 “Sources: U.S. Mission in Benghazi Attacked to Avenge al Qaeda,” CNN, June 6, 2012.
 The video can be viewed at www.youtube.com/watch?v=vhhyGB-ttMU.
 Jean-Pierre Filiu, “Al-Qaeda in the Islamic Maghreb: Algerian Challenge or Global Threat?” Carnegie Papers, October 2009.
 Robin Benejri, “Did Ansar al-Sharia Carry Out Libya Attack?” BBC, September 12, 2012.
 Aaron Zelin, “Jihadism’s Foothold in Libya,” Washington Institute for Near East Policy, September 12, 2012.
 Ahmed Maher, “Meeting Mohammad Ali al-Zahawi of Libyan Ansar al-Sharia,” BBC, September 18, 2012; Mel Frykberg, “Ansar al Shariah, Linked to Diplomat’s Death, Sets Benghazi Rally to Counter Calls for Moderation,” McClatchy Newspapers, September 20, 2012.
 According to the Wall Street Journal, “The [U.S.] officials said the AQIM leaders were communicating with members of Ansar al-Shari`a, a local group of Libyan militants, after seeing violent anti-U.S. protests breaking out in Cairo.” See Siobhan Gorman and Adam Entous, “U.S. Probing al Qaeda Link in Libya,” Wall Street Journal, September 14, 2012; Chris Stephen, “Libyan Parliamentary Speaker Hints at Military Strike after Consulate Attack,” Guardian, September 16, 2012; Temple-Raston.

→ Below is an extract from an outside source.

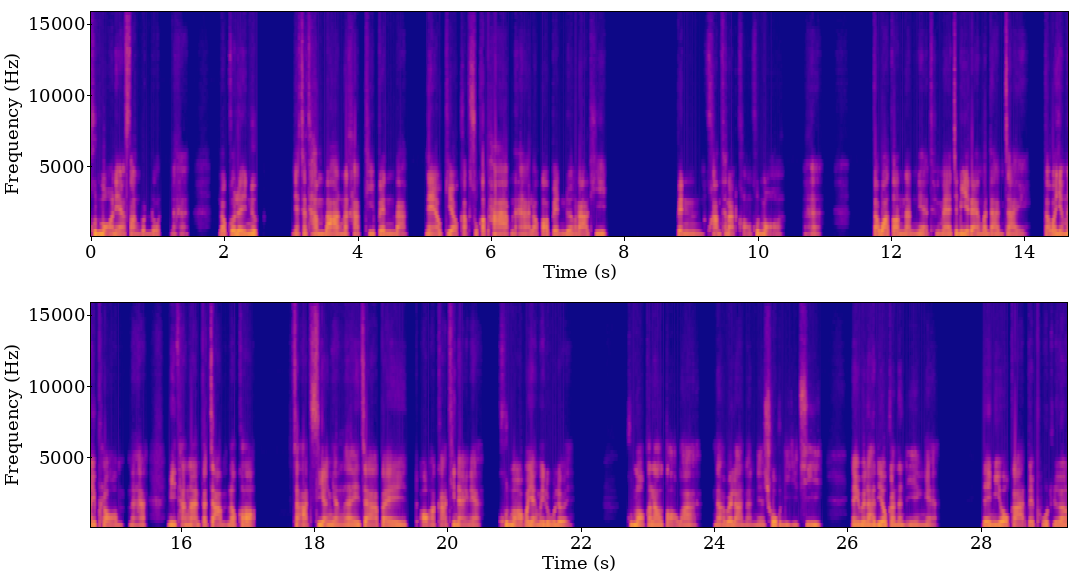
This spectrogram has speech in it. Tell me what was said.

 Josh Lederman, “UN Ambassador Says Libya Attack was Spontaneous,” Associated Press, September 16, 2012.
 Taha Zargoun, “Fighters Bulldoze Sufi Mosque in Central Tripoli,” Reuters, August 25, 2012.